When Christy left at the end of October—when we thought the leaving was permanent—there were several hours between the time she left and the time her big white Pod followed her (those crates that are packed up, picked up, and shipped off to designated locations). In the two days before she left, I would drive up behind its open door to bikes and furniture, saws and garden tools, all belted into place for safe travels. But here, now, it sat sealed, locked… fallen leaves kicking at its sides on winds of finality. When the driver came to tow it off, I stood staring out my kitchen window through the slats of open metal blinds, my older son standing next to me. At first, I made pretense of wanting to see how the mechanics of lifting and storing such a thing worked. But after a time, my son said, “Mom, this is weird. That guy can see us watching him.” Then, giving up the pretense in a fashion so atypical of my usual self-consciousness I said, “I don’t care. I’ll never see him again in my life; this is the last I’ll see of Christy,” and I stood there watching, without apology, until the trailer with its gleaming Pod pulled away from the house and the last inch of its blocky whiteness slipped out of my view. It was a sad day.
Fast forward through the break-up-that-was-not-to-be to spring break, 2013. Christy and I are walking around Portland imagining the spaces of her new place, chuckling at funky yard art, folding into 60s era bar chairs crafted of wine barrels, and sniffing mason jars of herbal remedies and twined sage bundles—the ones sure to aggravate any of those pesky spirits hanging around to take out ancient grievances on happy new home-owners. Retailers comment on the public nature of our coupling:
“It’s sweet to see you so affectionate. How long have you been together?” asks the woman in the herb shop.
“About two years,” answers Christy.
“My partner and I are at three and a half. Good to be reminded…”
I have a couple thoughts: 1. If she only knew, and 2. Is three and a half all we get?
Then she asks, “Have you heard anything about what’s happening in the Supreme Court?” and she tells us how the first question asked of the attendees is something like, “How does anyone’s right to marry affect you personally?”
It’s an interesting question… one that takes the steam out of The Bible Tells Me So, though, I suppose, if you buy into James Dobson’s argument that the shooting at Sandy Hook was a result of the country’s opening to gay rights, then you could fear for your child’s safety in school.
But when I got home and read some of the other questions the justices were asking, I became confused. They were questions about the security of children raised by same-sex couples or the newness of gay marriage in society, a suggestion from which I can infer that the idea just hasn’t been tested sufficiently in time.
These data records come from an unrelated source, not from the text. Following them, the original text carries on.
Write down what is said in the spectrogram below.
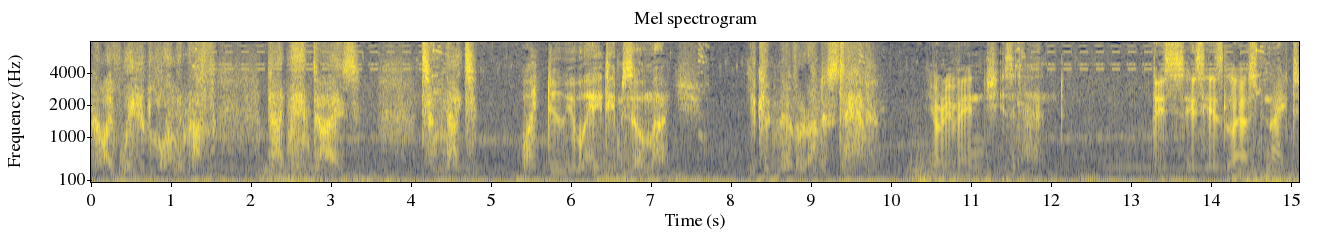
Now I've waited long enough. Batman dies. Tonight. Why do you hate him so much? You can never understand. Your revenge is at hand. This is his last night.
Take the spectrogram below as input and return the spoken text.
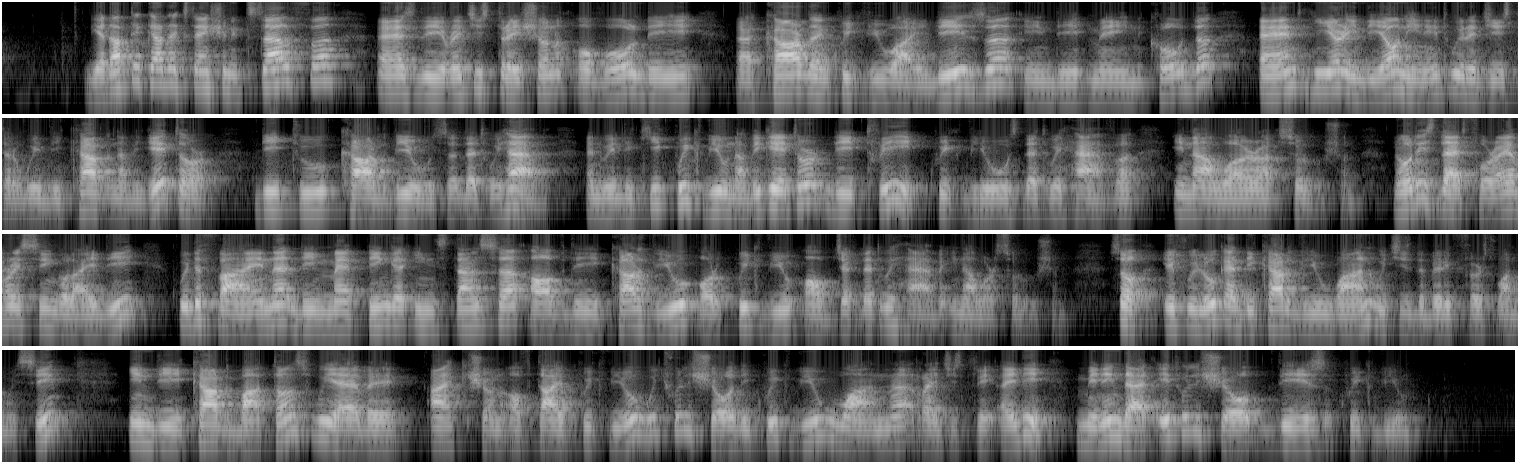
the adaptive card extension itself uh, as the registration of all the uh, card and quick view IDs in the main code. And here in the OnInit, we register with the card navigator the two card views that we have. And with the key quick view navigator, the three quick views that we have in our solution. Notice that for every single ID, we define the mapping instance of the card view or quick view object that we have in our solution. So if we look at the card view 1, which is the very first one we see, in the card buttons, we have a action of type quick view, which will show the quick view 1 registry ID, meaning that it will show this quick view.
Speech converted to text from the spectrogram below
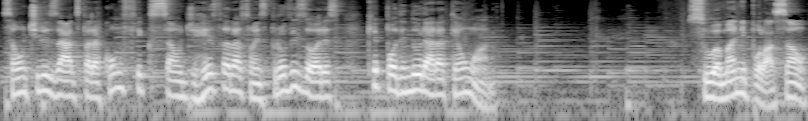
são utilizados para a confecção de restaurações provisórias que podem durar até um ano. Sua manipulação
Hmm… I seem to recall from my high school civics class that the function of the Supreme Court is to ascertain the constitutionality of the law, and I can’t quite see how either of the questions above relates to an interpretation of the Constitution. Rather they look a bit more like stall tactics employed by politicians than the sound arguments of law I expect from the highest court in our country. To be fair, however, I suppose if the justices were making arguments that favored my position but lacked the argument of law, I might look the other way. Or applaud.
These days, having been married and divorced, both before I knew for sure that I was gay, I’m not even certain what marriage means to me, though Christy suggested the nearest meaningful purpose I’ve heard: It marks a coming of the fullness of a loving relationship though not the end of it. But like so many gay citizens of this country, it is the validation that comes of the right to marry that I hope for. It is a validation of love and the mess that often accompanies it—of the humanness, both for better and for worse, that gives birth to our choices. Maybe that’s the reason I’ve watched Noah St. John perform his story, “The Last Mile” on NPR’s Snap Judgment no less than a hundred times. He tells a story of love and family that transcends type—a story that humanizes us all. It says that love in all of its mess, with white crates that leave and come back again, is still love, after all.
In the days and years that follow our Supreme Court’s decisions on gay marriage, we will surely hear about the numbers and percentages of gay divorces and the children of gay parents sitting in therapy—we already do. But to those un-well-wishers I would ask, simply, how is my humanity different from yours? And add that maybe if we could all be supported in loving those whom we love, ourselves most of all, those statistics might begin to look a little different for the whole of us.
If you haven’t seen Noah’s story, check it out. I’ll be shocked if you can watch it less than five times or twenty in a day.